The Republic Times
Nov. 30, 1950
Navy to bid "Fair winds and following seas" to the old Juggernauts
Yesterday the Navy officially struck the ROWS Michigan (BB-26) from the active register of warships and condemned her to the scrapyards in Chesapeake, Virginia. The Michigan which entered service in 1917 towards the end of the Great War served in both the Atlantic and the Pacific theaters of World War II and earned 12 battle stars for her gallant service to the nation. Unfortunately the Michigan, and many of the super dreadnaughts of her time are facing the scrapyard or preservation as museum ships as the Navy moves into the middle of the twentieth century. With fast and modern battleships taking their place and the striking power of the fleet revolving around the carrier, the battleships the likes of the Michigan are now considered obsolete despite their extensive upgrades during the war. In the four previous years, the Navy has also retired 11 other older battleships as the Navy consolidates and moves into the future.

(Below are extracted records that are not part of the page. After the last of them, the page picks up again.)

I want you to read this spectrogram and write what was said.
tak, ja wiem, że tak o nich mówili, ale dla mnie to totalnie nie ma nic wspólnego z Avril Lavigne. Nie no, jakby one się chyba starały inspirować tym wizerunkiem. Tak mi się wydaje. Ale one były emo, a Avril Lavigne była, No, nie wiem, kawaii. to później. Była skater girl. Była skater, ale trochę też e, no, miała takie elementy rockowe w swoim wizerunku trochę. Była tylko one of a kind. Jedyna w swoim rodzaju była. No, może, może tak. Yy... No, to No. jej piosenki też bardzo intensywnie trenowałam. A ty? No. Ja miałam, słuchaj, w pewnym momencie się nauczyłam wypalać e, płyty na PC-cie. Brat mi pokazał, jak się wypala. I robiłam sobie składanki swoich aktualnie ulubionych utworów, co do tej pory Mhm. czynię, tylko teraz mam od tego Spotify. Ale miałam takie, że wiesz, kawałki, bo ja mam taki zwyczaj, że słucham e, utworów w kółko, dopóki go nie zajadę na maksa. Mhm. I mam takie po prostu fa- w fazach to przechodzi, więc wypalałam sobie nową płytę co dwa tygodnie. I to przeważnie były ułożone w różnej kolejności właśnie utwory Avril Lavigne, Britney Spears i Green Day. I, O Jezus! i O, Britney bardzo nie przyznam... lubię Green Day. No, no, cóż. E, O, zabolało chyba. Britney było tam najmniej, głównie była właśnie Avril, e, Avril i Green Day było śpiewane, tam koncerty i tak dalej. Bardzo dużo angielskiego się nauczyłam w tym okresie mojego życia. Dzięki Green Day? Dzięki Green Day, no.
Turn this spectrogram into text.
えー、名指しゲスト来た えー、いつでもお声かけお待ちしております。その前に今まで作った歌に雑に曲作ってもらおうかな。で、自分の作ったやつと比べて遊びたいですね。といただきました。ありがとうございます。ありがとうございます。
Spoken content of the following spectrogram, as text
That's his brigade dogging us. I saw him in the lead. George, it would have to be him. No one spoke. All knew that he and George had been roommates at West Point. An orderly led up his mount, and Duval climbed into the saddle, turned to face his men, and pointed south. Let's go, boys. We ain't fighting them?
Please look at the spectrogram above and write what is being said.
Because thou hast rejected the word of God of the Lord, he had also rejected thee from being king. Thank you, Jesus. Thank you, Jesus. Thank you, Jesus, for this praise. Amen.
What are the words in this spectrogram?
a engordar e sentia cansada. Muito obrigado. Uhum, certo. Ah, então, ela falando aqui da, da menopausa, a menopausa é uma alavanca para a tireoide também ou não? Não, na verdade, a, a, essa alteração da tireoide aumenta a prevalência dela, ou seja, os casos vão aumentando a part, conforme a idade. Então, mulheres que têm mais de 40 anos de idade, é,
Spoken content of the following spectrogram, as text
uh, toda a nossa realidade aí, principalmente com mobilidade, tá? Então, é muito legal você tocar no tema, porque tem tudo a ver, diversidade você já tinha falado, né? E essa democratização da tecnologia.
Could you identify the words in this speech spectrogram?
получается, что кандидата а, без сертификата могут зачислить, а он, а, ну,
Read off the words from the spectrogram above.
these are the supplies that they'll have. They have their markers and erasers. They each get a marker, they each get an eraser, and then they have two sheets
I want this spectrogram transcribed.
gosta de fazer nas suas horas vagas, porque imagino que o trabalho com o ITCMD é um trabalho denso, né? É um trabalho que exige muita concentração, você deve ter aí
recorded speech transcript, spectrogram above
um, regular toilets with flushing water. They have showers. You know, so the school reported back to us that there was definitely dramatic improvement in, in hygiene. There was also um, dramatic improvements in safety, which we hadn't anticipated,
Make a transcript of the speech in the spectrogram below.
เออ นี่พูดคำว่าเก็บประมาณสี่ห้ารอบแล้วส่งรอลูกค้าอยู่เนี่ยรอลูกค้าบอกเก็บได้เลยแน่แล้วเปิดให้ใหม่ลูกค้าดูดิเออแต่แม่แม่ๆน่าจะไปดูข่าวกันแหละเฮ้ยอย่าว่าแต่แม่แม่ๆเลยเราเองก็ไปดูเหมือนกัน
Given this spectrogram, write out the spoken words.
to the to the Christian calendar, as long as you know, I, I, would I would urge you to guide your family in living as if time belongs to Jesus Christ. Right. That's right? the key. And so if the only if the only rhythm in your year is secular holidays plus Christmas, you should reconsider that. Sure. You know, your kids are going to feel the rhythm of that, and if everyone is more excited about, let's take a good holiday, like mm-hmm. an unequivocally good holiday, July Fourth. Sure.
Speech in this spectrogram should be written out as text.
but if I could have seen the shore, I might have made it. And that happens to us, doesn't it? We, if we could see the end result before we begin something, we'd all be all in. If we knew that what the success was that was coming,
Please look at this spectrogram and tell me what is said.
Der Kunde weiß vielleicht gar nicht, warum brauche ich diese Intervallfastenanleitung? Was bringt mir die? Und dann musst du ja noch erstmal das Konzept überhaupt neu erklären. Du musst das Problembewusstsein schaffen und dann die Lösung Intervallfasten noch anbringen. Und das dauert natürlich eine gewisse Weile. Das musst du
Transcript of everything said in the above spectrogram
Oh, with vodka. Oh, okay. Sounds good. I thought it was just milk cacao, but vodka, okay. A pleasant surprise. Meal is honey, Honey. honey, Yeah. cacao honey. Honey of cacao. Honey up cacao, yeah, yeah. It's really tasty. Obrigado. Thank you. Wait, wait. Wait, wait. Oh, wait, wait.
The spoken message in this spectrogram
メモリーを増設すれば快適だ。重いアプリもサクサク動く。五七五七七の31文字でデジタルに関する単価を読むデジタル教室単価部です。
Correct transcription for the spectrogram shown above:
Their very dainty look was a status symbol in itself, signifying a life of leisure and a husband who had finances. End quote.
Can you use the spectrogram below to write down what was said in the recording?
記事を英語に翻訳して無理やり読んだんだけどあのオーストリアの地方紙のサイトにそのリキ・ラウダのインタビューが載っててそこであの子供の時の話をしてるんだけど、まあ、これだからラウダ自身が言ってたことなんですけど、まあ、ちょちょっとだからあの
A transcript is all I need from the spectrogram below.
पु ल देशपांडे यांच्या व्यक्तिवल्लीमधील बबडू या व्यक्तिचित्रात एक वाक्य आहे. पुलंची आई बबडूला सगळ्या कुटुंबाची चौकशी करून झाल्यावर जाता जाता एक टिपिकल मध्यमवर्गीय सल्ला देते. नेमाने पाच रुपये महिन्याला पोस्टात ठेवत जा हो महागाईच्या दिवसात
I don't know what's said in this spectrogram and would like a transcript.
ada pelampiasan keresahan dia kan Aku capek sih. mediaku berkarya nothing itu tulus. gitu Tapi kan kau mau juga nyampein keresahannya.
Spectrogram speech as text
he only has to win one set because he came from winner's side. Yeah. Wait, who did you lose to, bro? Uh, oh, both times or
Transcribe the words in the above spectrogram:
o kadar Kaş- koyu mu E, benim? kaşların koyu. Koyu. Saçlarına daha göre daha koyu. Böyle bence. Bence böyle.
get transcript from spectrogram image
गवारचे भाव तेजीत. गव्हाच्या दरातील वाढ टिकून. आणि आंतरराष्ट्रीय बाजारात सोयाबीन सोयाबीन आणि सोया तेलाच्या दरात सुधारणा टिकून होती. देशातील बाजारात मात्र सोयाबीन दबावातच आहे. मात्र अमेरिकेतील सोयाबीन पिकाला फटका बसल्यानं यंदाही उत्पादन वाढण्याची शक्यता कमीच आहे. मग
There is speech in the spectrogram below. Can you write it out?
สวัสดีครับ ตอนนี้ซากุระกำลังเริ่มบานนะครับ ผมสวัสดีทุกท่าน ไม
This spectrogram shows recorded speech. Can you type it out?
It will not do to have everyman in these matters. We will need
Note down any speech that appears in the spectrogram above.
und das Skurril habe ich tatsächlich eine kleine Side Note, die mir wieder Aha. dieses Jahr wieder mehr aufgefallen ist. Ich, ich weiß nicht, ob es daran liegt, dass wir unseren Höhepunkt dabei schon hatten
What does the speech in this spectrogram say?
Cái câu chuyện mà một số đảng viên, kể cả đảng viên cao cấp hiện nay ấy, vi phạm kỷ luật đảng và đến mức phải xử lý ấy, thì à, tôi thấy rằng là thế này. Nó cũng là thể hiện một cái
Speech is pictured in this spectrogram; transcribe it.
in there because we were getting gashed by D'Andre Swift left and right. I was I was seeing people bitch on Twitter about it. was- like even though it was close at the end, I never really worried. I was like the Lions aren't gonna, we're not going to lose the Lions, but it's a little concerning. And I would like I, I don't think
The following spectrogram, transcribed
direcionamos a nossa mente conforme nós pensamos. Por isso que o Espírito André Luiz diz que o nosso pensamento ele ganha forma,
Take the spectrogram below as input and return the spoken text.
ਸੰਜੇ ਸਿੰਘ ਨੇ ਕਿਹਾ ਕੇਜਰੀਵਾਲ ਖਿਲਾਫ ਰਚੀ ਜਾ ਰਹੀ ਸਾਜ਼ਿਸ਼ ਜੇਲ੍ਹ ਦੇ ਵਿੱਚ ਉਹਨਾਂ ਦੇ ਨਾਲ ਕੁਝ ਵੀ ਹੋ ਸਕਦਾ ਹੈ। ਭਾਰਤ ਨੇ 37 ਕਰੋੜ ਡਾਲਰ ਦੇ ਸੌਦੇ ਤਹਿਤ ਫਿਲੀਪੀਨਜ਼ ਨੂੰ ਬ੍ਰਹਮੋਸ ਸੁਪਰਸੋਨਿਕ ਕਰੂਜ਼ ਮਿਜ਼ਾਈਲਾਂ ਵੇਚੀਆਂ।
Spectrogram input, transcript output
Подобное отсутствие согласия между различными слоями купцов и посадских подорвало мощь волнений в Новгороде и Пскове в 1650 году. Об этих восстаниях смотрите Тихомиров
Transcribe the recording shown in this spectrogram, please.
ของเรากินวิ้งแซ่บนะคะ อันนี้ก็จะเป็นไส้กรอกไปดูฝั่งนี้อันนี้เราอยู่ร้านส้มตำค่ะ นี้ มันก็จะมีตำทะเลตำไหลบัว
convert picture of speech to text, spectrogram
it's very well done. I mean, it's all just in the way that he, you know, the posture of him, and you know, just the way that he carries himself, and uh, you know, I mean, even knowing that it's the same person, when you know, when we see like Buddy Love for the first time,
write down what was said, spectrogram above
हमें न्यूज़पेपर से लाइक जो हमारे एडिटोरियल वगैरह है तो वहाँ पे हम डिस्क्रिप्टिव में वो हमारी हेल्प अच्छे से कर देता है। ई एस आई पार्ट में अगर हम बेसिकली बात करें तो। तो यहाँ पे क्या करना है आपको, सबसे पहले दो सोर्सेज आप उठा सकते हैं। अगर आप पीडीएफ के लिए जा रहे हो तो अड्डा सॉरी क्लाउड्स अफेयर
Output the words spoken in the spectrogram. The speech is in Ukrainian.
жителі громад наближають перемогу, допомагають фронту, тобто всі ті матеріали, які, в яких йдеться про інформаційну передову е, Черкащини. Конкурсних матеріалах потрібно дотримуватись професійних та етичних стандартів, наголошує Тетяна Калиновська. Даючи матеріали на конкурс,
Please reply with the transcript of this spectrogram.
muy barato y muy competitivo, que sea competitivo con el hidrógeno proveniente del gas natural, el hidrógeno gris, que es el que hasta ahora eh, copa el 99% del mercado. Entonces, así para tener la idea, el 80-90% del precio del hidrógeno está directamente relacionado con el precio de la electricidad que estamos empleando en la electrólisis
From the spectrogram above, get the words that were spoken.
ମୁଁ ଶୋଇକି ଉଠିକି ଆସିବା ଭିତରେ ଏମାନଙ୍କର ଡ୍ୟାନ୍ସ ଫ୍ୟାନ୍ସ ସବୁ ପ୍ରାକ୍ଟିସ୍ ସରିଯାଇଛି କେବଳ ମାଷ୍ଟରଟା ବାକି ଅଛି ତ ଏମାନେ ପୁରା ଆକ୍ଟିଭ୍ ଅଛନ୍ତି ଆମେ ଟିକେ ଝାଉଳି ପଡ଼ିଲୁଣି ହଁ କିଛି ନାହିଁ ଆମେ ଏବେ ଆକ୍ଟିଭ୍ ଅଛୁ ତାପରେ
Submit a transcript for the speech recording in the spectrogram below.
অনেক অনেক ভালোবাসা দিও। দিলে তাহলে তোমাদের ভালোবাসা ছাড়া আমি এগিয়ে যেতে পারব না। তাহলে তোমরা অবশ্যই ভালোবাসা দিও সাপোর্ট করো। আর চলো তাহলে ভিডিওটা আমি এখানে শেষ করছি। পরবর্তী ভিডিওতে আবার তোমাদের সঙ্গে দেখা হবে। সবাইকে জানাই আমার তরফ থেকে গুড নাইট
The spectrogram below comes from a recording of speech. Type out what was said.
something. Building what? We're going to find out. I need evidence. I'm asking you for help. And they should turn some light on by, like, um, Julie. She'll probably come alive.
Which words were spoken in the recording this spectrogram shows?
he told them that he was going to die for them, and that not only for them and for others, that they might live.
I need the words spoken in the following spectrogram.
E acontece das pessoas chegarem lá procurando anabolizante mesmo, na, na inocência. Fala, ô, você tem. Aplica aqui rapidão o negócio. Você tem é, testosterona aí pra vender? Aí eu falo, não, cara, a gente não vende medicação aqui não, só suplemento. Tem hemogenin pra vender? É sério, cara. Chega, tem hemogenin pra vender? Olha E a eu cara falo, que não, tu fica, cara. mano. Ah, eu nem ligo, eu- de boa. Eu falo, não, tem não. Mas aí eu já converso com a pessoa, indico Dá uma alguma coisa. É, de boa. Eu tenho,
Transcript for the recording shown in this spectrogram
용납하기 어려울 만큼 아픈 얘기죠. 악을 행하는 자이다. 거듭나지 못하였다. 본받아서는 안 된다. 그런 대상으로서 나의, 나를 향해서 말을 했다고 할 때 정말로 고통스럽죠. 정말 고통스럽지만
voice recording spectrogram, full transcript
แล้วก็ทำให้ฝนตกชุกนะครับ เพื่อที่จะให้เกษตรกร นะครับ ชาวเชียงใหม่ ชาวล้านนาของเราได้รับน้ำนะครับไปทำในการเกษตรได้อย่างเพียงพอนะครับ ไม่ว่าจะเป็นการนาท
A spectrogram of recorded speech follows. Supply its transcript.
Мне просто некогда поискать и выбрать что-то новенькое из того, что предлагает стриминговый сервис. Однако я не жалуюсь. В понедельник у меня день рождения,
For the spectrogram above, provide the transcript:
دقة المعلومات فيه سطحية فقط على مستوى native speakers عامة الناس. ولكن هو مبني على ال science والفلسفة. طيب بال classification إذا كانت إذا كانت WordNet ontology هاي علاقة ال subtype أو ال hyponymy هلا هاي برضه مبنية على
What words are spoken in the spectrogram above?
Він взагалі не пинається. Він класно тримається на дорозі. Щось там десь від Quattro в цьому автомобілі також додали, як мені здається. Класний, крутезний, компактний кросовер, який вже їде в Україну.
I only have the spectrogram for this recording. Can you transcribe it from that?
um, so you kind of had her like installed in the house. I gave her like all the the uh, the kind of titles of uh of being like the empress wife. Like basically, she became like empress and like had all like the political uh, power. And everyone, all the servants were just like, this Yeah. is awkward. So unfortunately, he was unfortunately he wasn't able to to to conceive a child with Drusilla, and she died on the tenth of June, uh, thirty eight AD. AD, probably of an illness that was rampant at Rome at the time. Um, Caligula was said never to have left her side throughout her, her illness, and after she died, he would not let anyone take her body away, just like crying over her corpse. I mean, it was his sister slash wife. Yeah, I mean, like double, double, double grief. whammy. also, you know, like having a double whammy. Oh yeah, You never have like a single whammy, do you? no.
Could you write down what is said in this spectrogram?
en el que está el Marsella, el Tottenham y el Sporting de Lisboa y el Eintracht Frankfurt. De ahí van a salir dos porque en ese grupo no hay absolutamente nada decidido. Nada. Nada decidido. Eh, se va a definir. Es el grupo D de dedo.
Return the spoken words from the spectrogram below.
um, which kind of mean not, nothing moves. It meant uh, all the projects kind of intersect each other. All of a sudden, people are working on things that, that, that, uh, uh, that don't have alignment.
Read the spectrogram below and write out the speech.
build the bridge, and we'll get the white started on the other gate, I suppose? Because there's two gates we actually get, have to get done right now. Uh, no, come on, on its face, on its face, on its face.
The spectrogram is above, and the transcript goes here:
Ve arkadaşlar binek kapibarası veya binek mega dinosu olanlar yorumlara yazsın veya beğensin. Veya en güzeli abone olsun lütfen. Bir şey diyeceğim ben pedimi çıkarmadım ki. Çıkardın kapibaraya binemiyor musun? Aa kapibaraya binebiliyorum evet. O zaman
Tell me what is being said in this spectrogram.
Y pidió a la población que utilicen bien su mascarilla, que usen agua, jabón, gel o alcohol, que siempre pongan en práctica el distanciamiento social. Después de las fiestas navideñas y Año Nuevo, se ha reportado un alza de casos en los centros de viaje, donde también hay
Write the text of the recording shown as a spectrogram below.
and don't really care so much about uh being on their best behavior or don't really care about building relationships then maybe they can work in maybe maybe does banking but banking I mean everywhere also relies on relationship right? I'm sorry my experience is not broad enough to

One thing is for certain though, the age of the dreadnaught has come to an end.
ATCO Nuclear Program viewed with great enthusiasm
The Washingtonian presence in the nuclear industry has been nothing but immense since 1946 with the ending of the Second World War. Washington fully embraces the idea of atoms being used to power reactors that light homes, light up the streets and light up our lives. The idea of using atomics for peace is a promising venture as echoed by the Cerman president. At the same time, the Armed Forces have also expressed great interests in atomic usage. Since the dropping of Atomic Bombs on Japan that ended the war, the Armed Forces have continued to develop nuclear weapons to be even more powerful than those dropped four years prior. General James Hobbs of the Air Force makes the comment "To leave those war-winners in the past is nothing but foolish. Any enemies we encounter in the future must know that an attack against our great nation will be met with the entire arsenal of freedom!"
General Hobbs's remarks have come off to some in the government, especially the State Department as brash and worrisome and potentially threatening to nations that fought alongside Washington but do not hold the best historical relations with. The Secretary of State has stated that this was in no way a direct threat to any nation in particular.
Detroit on the rise!
With the end of the war and need for massive military contracts largely gone, the big automotive makers of Detroit including Horne Motor Company, North American Motors, and Continental Motors have gone back to making large swaths of civilian vehicles for the rapidly expanding middle class. Engineering techniques pioneered during the war have found their way into every day cars on the street, including hydraulic brakes and overhead valve engines have begun to replace mechanical brakes and flathead motors in huge numbers. The future looks bright for the Motor City and the companies and employees there as well.